Two years ago, as his girlfriend flew off to the Turkish Formula One Grand Prix for her work as a television reporter and he had no race to go to, Romain Grosjean hit rock bottom.
"She was there and I was home. Honestly, I thought it (his grand prix career) was over and I would never come back to Formula One," said the Swiss-born French racer.
Very few drivers get a second chance at the pinnacle of motor racing and Grosjean feared he would become another statistic after a failed first opportunity with Renault in 2009.
That difficult season now seems a world away from the present, with Grosjean finishing third for Lotus in Bahrain last month for his first F1 podium finish and finding himself very much in demand in Spain this weekend.
"I feel lucky in a way that people trusted me when I was down...today we can be happy and proud of what we did.
I am especially touched that they helped me when it was harder," said the 26-year-old, who worked in a Swiss bank during his early career.
"I had to go in every day at 9 a.m. with a suit and a tie to the office. I had my own desk and my computer. It was very interesting to see what I call the real world," he said
In 2009, he was drafted in to replace Brazilian Nelson Piquet junior at a time when the Renault team, run by flamboyant Italian Flavio Briatore, was about to become entangled in one of the sport's biggest scandals.
Piquet revealed he had been ordered to crash at the 2008 Singapore Grand Prix to help team mate Fernando Alonso win, triggering a scandal that left Renault with a suspended permanent ban and Briatore out of a job.
Grosjean failed to score a point in his seven races and was replaced at the end of the season by Russian Vitaly Petrov alongside Poland's Robert Kubica.
In 2010, he competed in sportscars and wondered what to do next. Formula One had receded into the distance.
He did not give up, though, and nor did his supporters - current Lotus boss Eric Boullier, the now-renamed Renault team's new owner Gerard Lopez and oil sponsor Total.
Grosjean won the GP2 support series in 2011 and returned to Formula One once it became clear that Kubica - seriously injured in a rally accident - was not coming back for the start of the campaign after missing all of last season.

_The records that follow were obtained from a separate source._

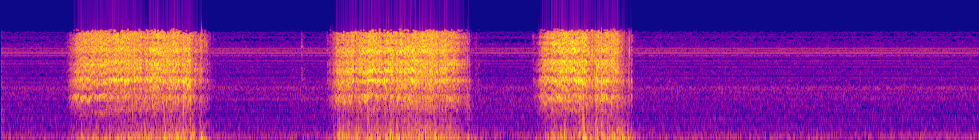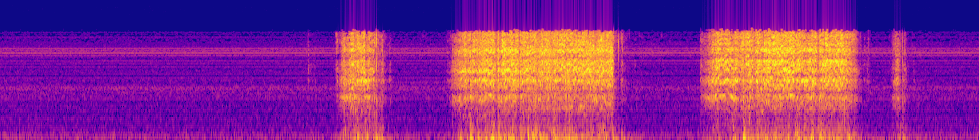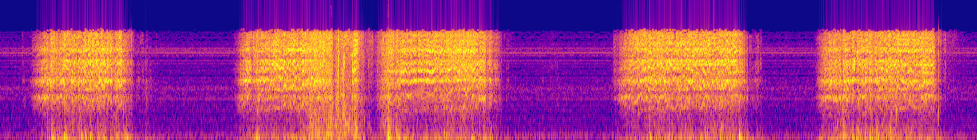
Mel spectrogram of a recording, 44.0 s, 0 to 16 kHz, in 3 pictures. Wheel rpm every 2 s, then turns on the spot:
20, 130, 30, 120, 80, 10, 0, 0, 0, 0, 30, 150, 70, 150, 20, 120, 40, 120, 90, 40, 120, 130.
8-12 20-22 40-42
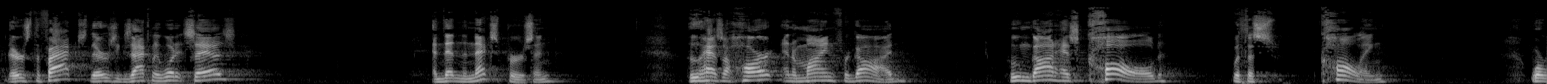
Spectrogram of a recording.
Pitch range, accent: 140-195 Hz, American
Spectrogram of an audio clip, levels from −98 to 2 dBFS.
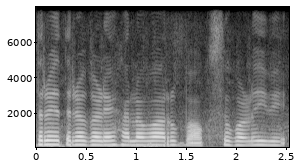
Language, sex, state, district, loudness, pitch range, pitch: Kannada, female, Karnataka, Bidar, -16 LUFS, 220-230 Hz, 225 Hz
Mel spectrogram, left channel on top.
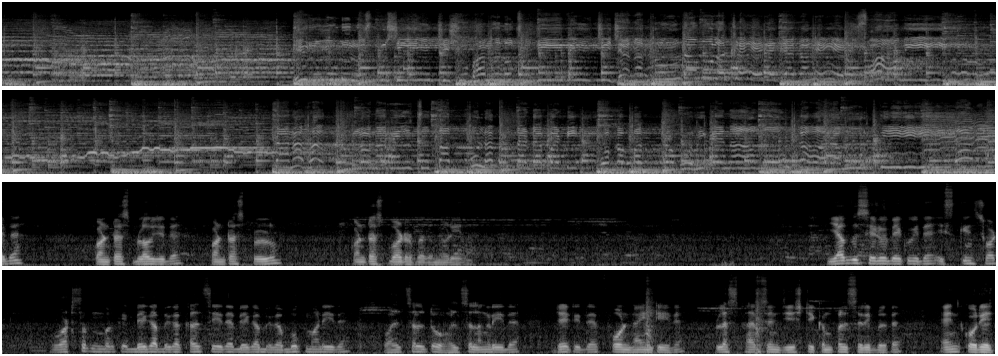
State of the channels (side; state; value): both; different; correlation 0.00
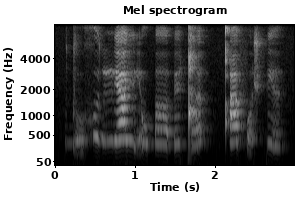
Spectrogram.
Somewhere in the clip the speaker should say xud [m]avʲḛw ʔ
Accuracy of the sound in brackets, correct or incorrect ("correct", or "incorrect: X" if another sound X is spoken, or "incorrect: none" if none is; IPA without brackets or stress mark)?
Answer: incorrect: mʲ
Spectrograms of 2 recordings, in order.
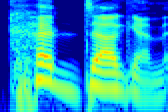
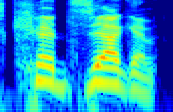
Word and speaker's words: Cadogan: Pronounced Cadogan. It looks like Cadogan, but it's Cadogan.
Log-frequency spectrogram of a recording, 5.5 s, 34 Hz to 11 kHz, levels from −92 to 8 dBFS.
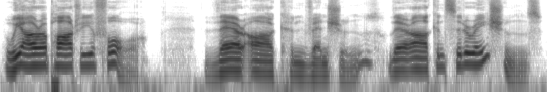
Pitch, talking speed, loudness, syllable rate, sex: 140 Hz, 130 wpm, -18 LUFS, 5.1 syllables/s, male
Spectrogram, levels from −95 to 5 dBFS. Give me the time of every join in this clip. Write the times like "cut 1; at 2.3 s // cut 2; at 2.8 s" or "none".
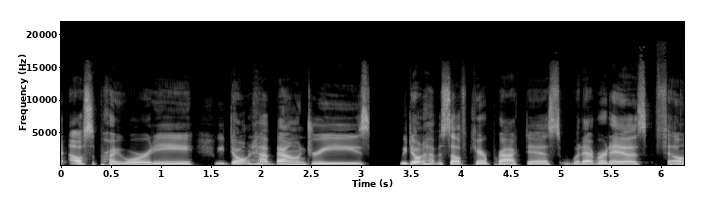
cut 1; at 1.5 s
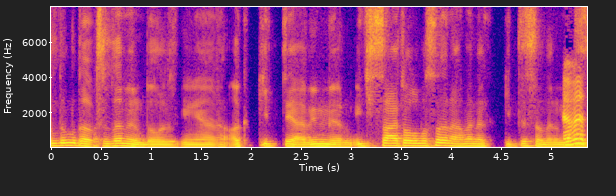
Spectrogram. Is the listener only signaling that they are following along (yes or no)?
no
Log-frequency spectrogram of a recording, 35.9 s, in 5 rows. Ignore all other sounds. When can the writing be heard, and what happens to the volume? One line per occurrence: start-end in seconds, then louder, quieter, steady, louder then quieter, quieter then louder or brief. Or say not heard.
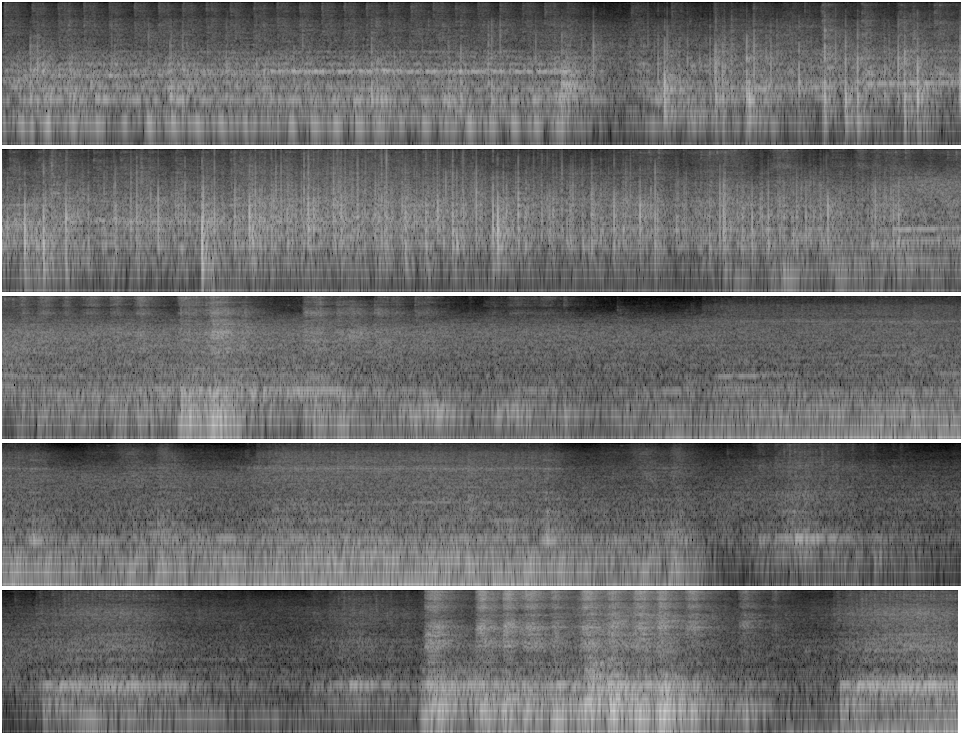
12.6-18.6 louder then quieter
31.9-35.9 quieter.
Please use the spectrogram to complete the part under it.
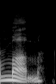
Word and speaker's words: Mum: And she's like, you got it right. It's just like the British name for mom over there, Mum.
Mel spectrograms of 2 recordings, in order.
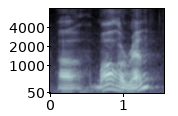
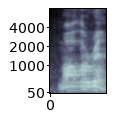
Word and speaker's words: Mulherin: Our very special guest is Mulherin.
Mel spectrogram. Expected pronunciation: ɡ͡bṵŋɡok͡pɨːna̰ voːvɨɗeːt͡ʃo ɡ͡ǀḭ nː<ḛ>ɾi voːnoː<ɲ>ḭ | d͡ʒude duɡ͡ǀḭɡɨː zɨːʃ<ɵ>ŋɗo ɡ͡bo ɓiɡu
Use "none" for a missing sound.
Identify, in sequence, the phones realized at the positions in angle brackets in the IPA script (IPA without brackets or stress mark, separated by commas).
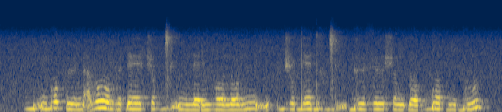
e, nː, ɵ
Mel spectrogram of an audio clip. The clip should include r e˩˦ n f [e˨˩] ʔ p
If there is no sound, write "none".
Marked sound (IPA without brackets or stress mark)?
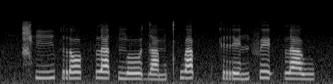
e˥˩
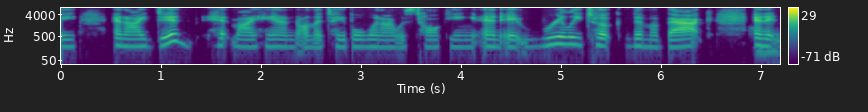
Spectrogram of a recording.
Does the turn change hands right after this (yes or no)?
no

The Lotus looked quick in testing and Grosjean and Kimi Raikkonen, the 2007 champion beginning his comeback after two years out in rallying, showed it really was competitive once racing started.
The Frenchman started the season-opening Australian race in third place, qualified sixth in Malaysia and 10th in China. In Bahrain, Raikkonen finished second and Grosjean third.
Grosjean made mistakes in the first two races but sixth place in China and third in Bahrain redeemed that. At the very least, he has kept Raikkonen on his toes.
"I think in France hopefully people will start liking Formula One again," said the first Frenchman on the podium since Jean Alesi in 1998 of a French F1 renaissance this season.
"I hope one day I can win and hear the Marseillaise and go forward from that. It's not an extra pressure. It's more like an extra power that you feel like your country is behind you."
He was quickest at last week's test at the Mugello circuit in Italy, further boosting expectations that Lotus will be competitive again this weekend.
"A few teams were really working on aerodynamics but we wanted to test some things on the suspension and we have been working a lot on it and I think we have got some of the answers we wanted," he said.
"Hopefully it will give us some advantage for the rest of the season."